These elements are used in the displays we look at and the magnets that spin our disk drives. “Rare-earth magnets are used in computer hard disks and CD–ROM and DVD disk drives,” says the AGI. “The spindle of a disk drive attains high stability in its spinning motion when driven by a rare-earth magnet.”
Wikipedia presents a list of issues related to rare-earth element shortages, with a prefatory explainer: “There are many issues about these resources, and they concern a large number of people and human activities.” These crucial issues highlight the concern around these elements.
Supply chain experts understand well the “weakest link” concept
A prime issue is economic: the price of metals increases when their scarcity or inaccessibility increases, and not only according to demand for them. Given that rare-earth elements are typically mined in specific locations, geopolitics is baked into the economic equation.
“These rare products are necessary for computer and other communications equipment and can themselves be the subject of armed conflict or simply provide armed conflict with a source of funding,” says Wikipedia. “Both coltan and blood diamonds have been examples of the resource curse that plagues some parts of Africa.”
The nadir of supply remains conflict resources, exemplified by “blood diamonds,” which originate in a handful of African nations. Conflict resources are “natural resources extracted in a conflict zone and sold to perpetuate the fighting.” Unfortunately, their range extends beyond diamonds.
“The provinces of North and South Kivu in the eastern DRC [Democratic Republic of Congo] are filled with mines of cassiterite, wolframite, coltan, and gold — minerals needed to manufacture everything from lightbulbs to laptops, from MP3 players to Playstations,” said a 2009 article in Time Magazine. “Over the past 12 years of armed conflict in the region, control of these valuable natural resources has allegedly become a lucrative way for warring parties to purchase munitions and fund their fighting.”
Reduce, reuse, recycle
We often hear about recycling, and while it may sound preachy, it’s an essential business practice. With rare-earth elements, recycling is near-mandated.
“According to the United Nations in 2011, as the demand for rare metals will quickly exceed the consumed tonnage in 2013, it is urgent, and priority should be placed on recycling rare metals with a worldwide production lower than 100 000 tons/year, in order to conserve natural resources and energy,” says Wikipedia. “Planned obsolescence of products which contain these metals should be limited, and all elements inside computers, mobile phones or other electronic objects found in electronic waste should be recycled.”

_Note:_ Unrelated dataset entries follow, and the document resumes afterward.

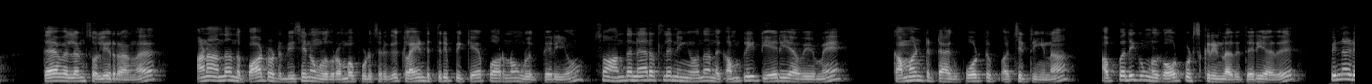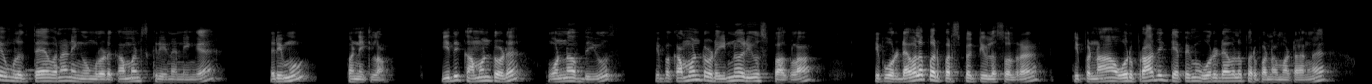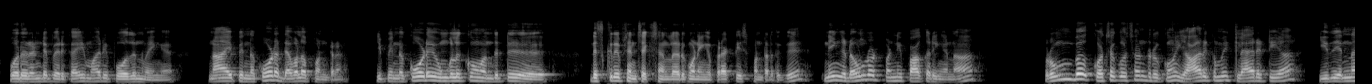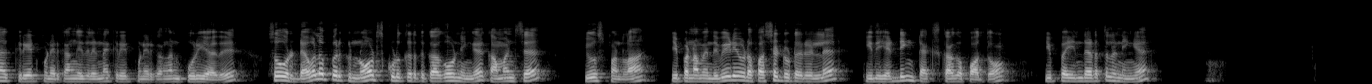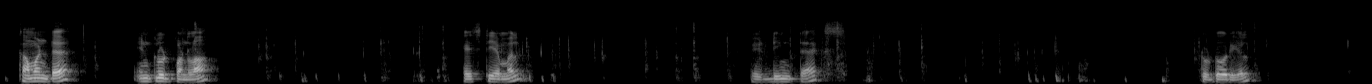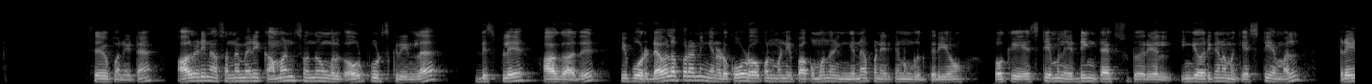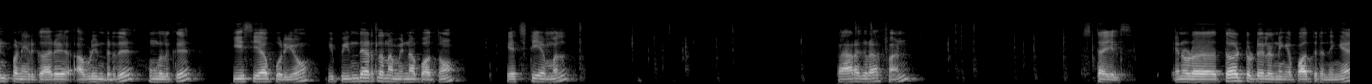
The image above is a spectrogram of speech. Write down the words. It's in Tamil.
தேவையில்லைன்னு சொல்லிடுறாங்க. ஆனால் வந்து அந்த பாட்டோட டிசைன் உங்களுக்கு ரொம்ப பிடிச்சிருக்கு. கிளைண்ட் திருப்பி கேட்பாருன்னு உங்களுக்கு தெரியும். ஸோ அந்த நேரத்தில் நீங்கள் வந்து அந்த கம்ப்ளீட் ஏரியாவையுமே கமெண்ட் டேக் போட்டு வச்சிட்டிங்கன்னா அப்போதைக்கு உங்களுக்கு அவுட்புட் ஸ்க்ரீனில் அது தெரியாது. பின்னாடி உங்களுக்கு தேவைன்னா நீங்கள் உங்களோட கமெண்ட் ஸ்க்ரீனை நீங்கள் ரிமூவ் பண்ணிக்கலாம். இது கமெண்ட்டோட ஒன் ஆஃப் தி யூஸ் இப்போ கமெண்ட்டோட இன்னொரு யூஸ் பார்க்கலாம். இப்போ ஒரு டெவலப்பர் பர்ஸ்பெக்டிவில் சொல்கிறேன் இப்போ நான் ஒரு ப்ராஜெக்ட் எப்பயுமே ஒரு டெவலப்பர் பண்ண மாட்டாங்க. ஒரு ரெண்டு பேர் கை மாதிரி போகுதுன்னு வைங்க. நான் இப்போ இந்த கோடை டெவலப் பண்ணுறேன் இப்போ இந்த கோடே உங்களுக்கும் வந்துட்டு டிஸ்கிரிப்ஷன் செக்ஷனில் இருக்கும். நீங்கள் ப்ராக்டிஸ் பண்ணுறதுக்கு நீங்கள் டவுன்லோட் பண்ணி பார்க்குறீங்கன்னா ரொம்ப கொச்ச கொச்சன்னு இருக்கும். யாருக்குமே கிளாரிட்டியாக இது என்ன கிரியேட் பண்ணியிருக்காங்க இதில் என்ன கிரியேட் பண்ணியிருக்காங்கன்னு புரியாது. ஸோ ஒரு டெவலப்பருக்கு நோட்ஸ் கொடுக்கறதுக்காகவும் நீங்கள் கமெண்ட்ஸை யூஸ் பண்ணலாம். இப்போ நம்ம இந்த வீடியோட ஃபர்ஸ்ட் டுட்டோரியலில் இது ஹெட்டிங் டேக்ஸ்க்காக பார்த்தோம். இப்போ இந்த இடத்துல நீங்கள் கமெண்ட்டை இன்க்ளூட் பண்ணலாம். HTML heading tags tutorial. Save பண்ணிட்டேன். ஆல்ரெடி நான் சொன்ன மாதிரி கமெண்ட்ஸ் வந்து உங்களுக்கு அவுட்புட் ஸ்க்ரீனில் டிஸ்ப்ளே ஆகாது. இப்போ ஒரு டெவலப்பராக நீங்கள் என்னோட கோட் ஓப்பன் பண்ணி பார்க்கும்போது நீங்கள் என்ன பண்ணியிருக்கேன்னு உங்களுக்கு தெரியும். Okay HTML heading tags tutorial இங்கே வரைக்கும் நமக்கு எஸ்டிஎம்எல் ட்ரெயின் பண்ணியிருக்காரு அப்படின்றது உங்களுக்கு ஈஸியாக புரியும். இப்போ இந்த இடத்துல நம்ம என்ன பார்த்தோம்? HTML பேராகிராஃப் அண்ட் ஸ்டைல்ஸ் என்னோட தேர்ட் டுட்டோரியல் நீங்கள் பார்த்துருந்தீங்க.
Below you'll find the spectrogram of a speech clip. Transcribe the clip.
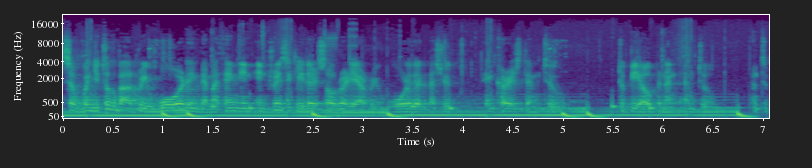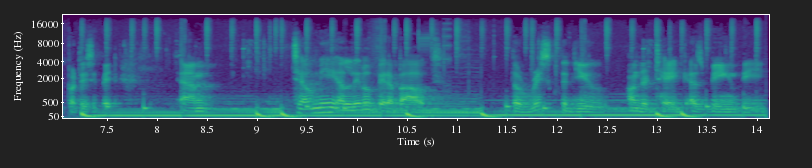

In 2020, the European Commission announced its updated List of Critical Raw Materials. “Lithium, which is essential for a shift to e-mobility, has been added to the list for the first time,” said the E.C.
The goalposts are shifting. This regrettable situation is a sharp reminder that with rare-earth elements, conservation and recycling are more than mere buzzwords.
Stefan Hammond is a contributing editor to CDOTrends. Best practices, the IOT, payment gateways, robotics and the ongoing battle against cyberpirates pique his interest. You can reach him at [email protected]
image credit: iStockphoto/RHJ